> **DATA SHOWN**:
═══

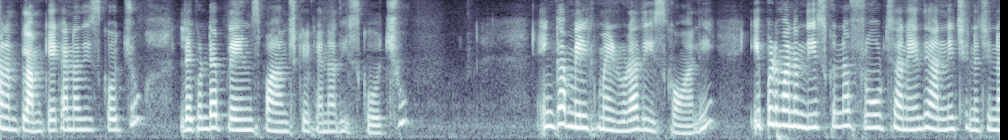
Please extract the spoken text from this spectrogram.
మనం ప్లమ్ కేక్ అయినా తీసుకోవచ్చు లేకుంటే ప్లెయిన్ స్పాంజ్ కేక్ అయినా తీసుకోవచ్చు. ఇంకా మిల్క్ మేడ్ కూడా తీసుకోవాలి. ఇప్పుడు మనం తీసుకున్న ఫ్రూట్స్ అనేది అన్ని చిన్న చిన్న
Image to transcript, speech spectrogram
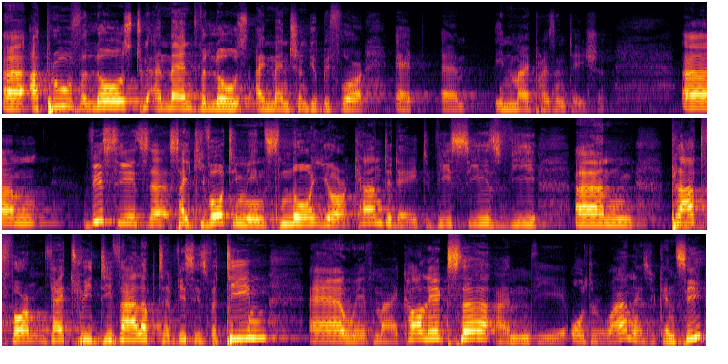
uh, approve the laws, to amend the laws I mentioned you before at, um, in my presentation. Um, this is, uh, means know your candidate. This is the um, platform that we developed. This is the team uh, with my colleagues. Uh, I'm the older one, as you can see.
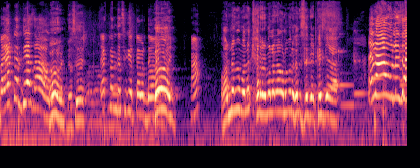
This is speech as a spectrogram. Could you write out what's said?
ভাই একটা দিয়া যাও। ওই দেশে। একটা দিয়ে সিগারেটটা আবার দাও ওই। হ্যাঁ? অন্যকে বলে খেরের বেলা না বলে খালি সিগারেট খাইছে। এ না উলে যা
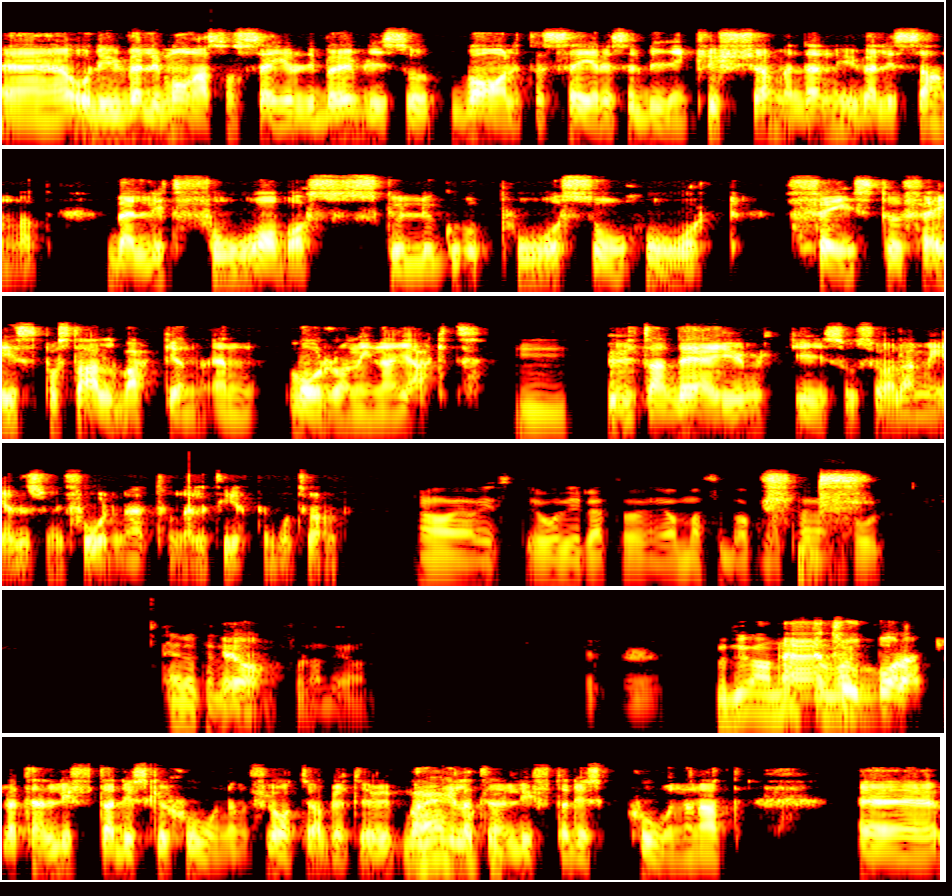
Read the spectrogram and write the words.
Eh, Och det är väldigt många som säger, och det börjar bli så vanligt att säga det så det blir en klyscha, men den är ju väldigt sann att väldigt få av oss skulle gå på så hårt face to face på stallbacken en morgon innan jakt. Mm. Utan det är ju mycket i sociala medier som vi får den här tonaliteten mot varandra. Ja, ja visst. Jo, det är rätt att gömma sig bakom ett tangentbord. Eller telefon Ja. för den delen. Mm. Men du, annars jag så tror var... bara hela tiden lyfta diskussionen, förlåt jag avbryter, bara Nej, hela tiden lyfta diskussionen att eh,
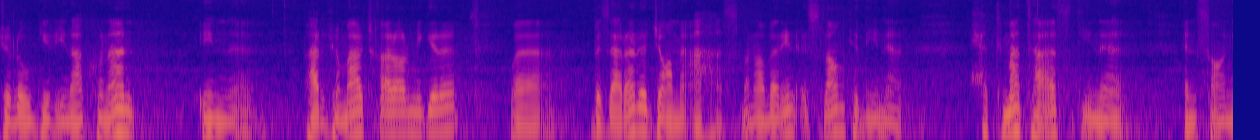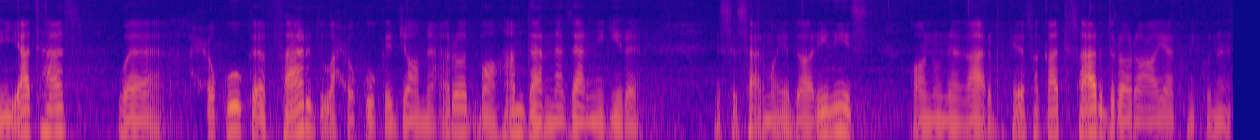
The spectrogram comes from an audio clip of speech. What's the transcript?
جلوگیری نکنن این پرج و مرج قرار می‌گیره و به ضرر جامعه هست. بنابراین اسلام که دین حکمت هست دین انسانیت هست و حقوق فرد و حقوق جامعه را با هم در نظر می‌گیره. مثل سرمایه داری نیست. قانون غرب که فقط فرد را رعایت می‌کنه.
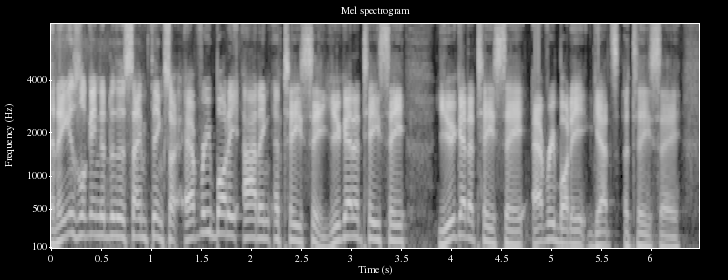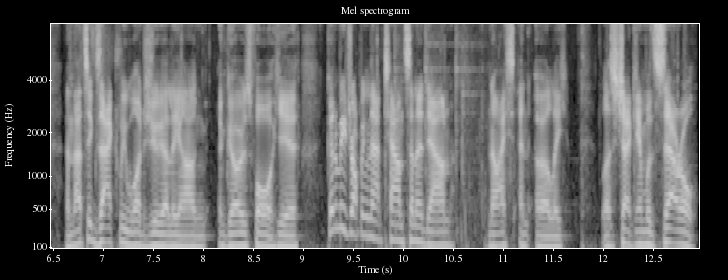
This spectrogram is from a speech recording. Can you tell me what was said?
and he is looking to do the same thing. So everybody adding a TC. You get a TC, you get a TC, everybody gets a TC. And that's exactly what Zhuge Liang goes for here. Going to be dropping that town center down nice and early. Let's check in with Serral,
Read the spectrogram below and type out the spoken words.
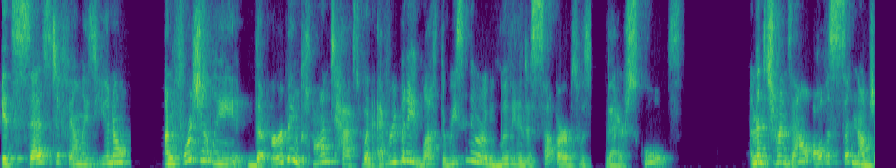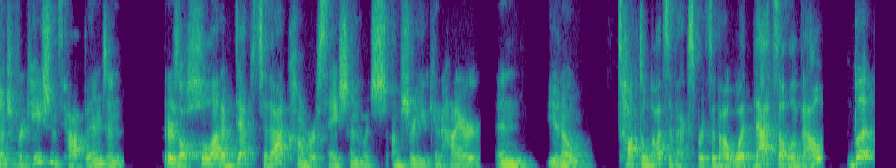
It says to families, you know, unfortunately, the urban context, when everybody left, the reason they were moving into suburbs was better schools. And then it turns out all of a sudden now gentrification's happened and there's a whole lot of depth to that conversation, which I'm sure you can hire and, you know, talk to lots of experts about what that's all about. But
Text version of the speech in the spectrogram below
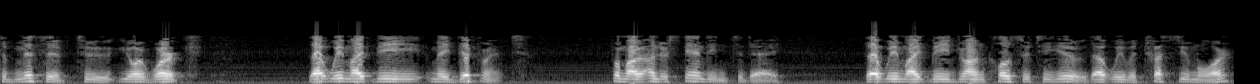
submissive to your work, that we might be made different from our understanding today, that we might be drawn closer to you, that we would trust you more,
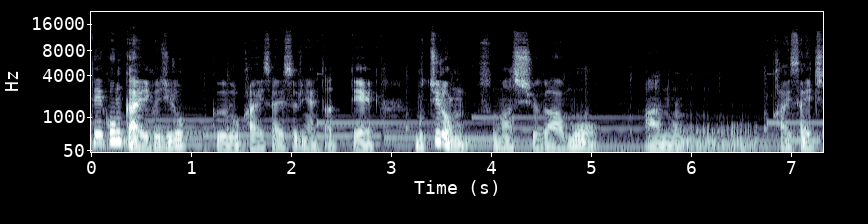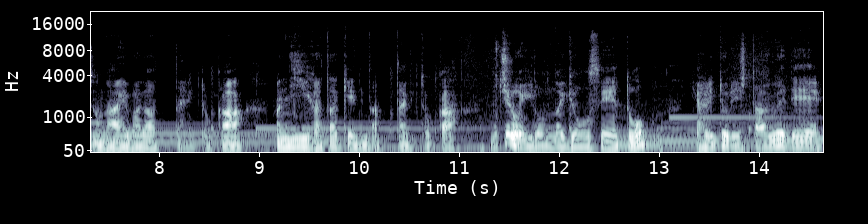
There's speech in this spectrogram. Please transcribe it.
で今回フジロックを開催するにあたってもちろんスマッシュ側もあの開催地の苗場だったりとか、まあ、新潟県だったりとかもちろんいろんな行政とやり取りした上で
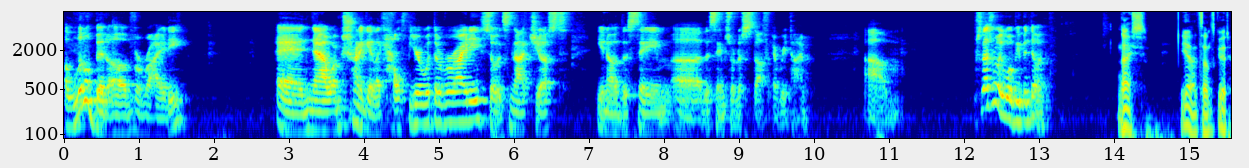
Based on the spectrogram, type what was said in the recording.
a little bit of variety and now i'm trying to get like healthier with the variety so it's not just you know the same uh the same sort of stuff every time um so that's really what we've been doing Nice. Yeah, that sounds good.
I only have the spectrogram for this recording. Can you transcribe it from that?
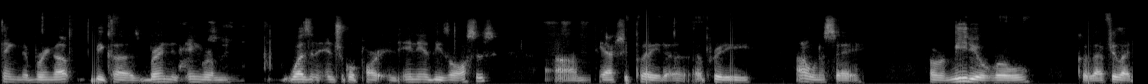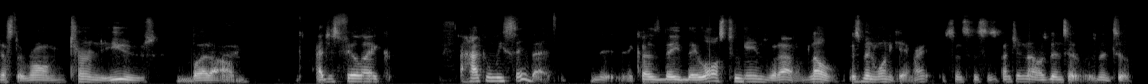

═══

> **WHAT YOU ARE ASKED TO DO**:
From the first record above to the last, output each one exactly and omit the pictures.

> **WORKED SOLUTION**:
Please extract the spoken text from this spectrogram.
మనం ప్లమ్ కేక్ అయినా తీసుకోవచ్చు లేకుంటే ప్లెయిన్ స్పాంజ్ కేక్ అయినా తీసుకోవచ్చు. ఇంకా మిల్క్ మేడ్ కూడా తీసుకోవాలి. ఇప్పుడు మనం తీసుకున్న ఫ్రూట్స్ అనేది అన్ని చిన్న చిన్న
Image to transcript, speech spectrogram
uh, approve the laws, to amend the laws I mentioned you before at, um, in my presentation. Um, this is, uh, means know your candidate. This is the um, platform that we developed. This is the team uh, with my colleagues. Uh, I'm the older one, as you can see.
This is speech as a spectrogram. Could you write out what's said?
ভাই একটা দিয়া যাও। ওই দেশে। একটা দিয়ে সিগারেটটা আবার দাও ওই। হ্যাঁ? অন্যকে বলে খেরের বেলা না বলে খালি সিগারেট খাইছে। এ না উলে যা
Read the spectrogram and write the words.
Eh, Och det är väldigt många som säger, och det börjar bli så vanligt att säga det så det blir en klyscha, men den är ju väldigt sann att väldigt få av oss skulle gå på så hårt face to face på stallbacken en morgon innan jakt. Mm. Utan det är ju mycket i sociala medier som vi får den här tonaliteten mot varandra. Ja, ja visst. Jo, det är rätt att gömma sig bakom ett tangentbord. Eller telefon Ja. för den delen. Mm. Men du, annars jag så tror var... bara hela tiden lyfta diskussionen, förlåt jag avbryter, bara Nej, hela tiden lyfta diskussionen att eh,
The spectrogram comes from an audio clip of speech. What's the transcript?
جلوگیری نکنن این پرج و مرج قرار می‌گیره و به ضرر جامعه هست. بنابراین اسلام که دین حکمت هست دین انسانیت هست و حقوق فرد و حقوق جامعه را با هم در نظر می‌گیره. مثل سرمایه داری نیست. قانون غرب که فقط فرد را رعایت می‌کنه.
This spectrogram is from a speech recording. Can you tell me what was said?
and he is looking to do the same thing. So everybody adding a TC. You get a TC, you get a TC, everybody gets a TC. And that's exactly what Zhuge Liang goes for here. Going to be dropping that town center down nice and early. Let's check in with Serral,
Read the spectrogram below and type out the spoken words.
It says to families, you know, unfortunately, the urban context, when everybody left, the reason they were moving into suburbs was better schools. And then it turns out all of a sudden now gentrification's happened and there's a whole lot of depth to that conversation, which I'm sure you can hire and, you know, talk to lots of experts about what that's all about. But
Text version of the speech in the spectrogram below
submissive to your work, that we might be made different from our understanding today, that we might be drawn closer to you, that we would trust you more,
There's speech in this spectrogram. Please transcribe it.
で今回フジロックを開催するにあたってもちろんスマッシュ側もあの開催地の苗場だったりとか、まあ、新潟県だったりとかもちろんいろんな行政とやり取りした上で
Based on the spectrogram, type what was said in the recording.
a little bit of variety and now i'm trying to get like healthier with the variety so it's not just you know the same uh the same sort of stuff every time um so that's really what we've been doing Nice. Yeah, that sounds good.
I only have the spectrogram for this recording. Can you transcribe it from that?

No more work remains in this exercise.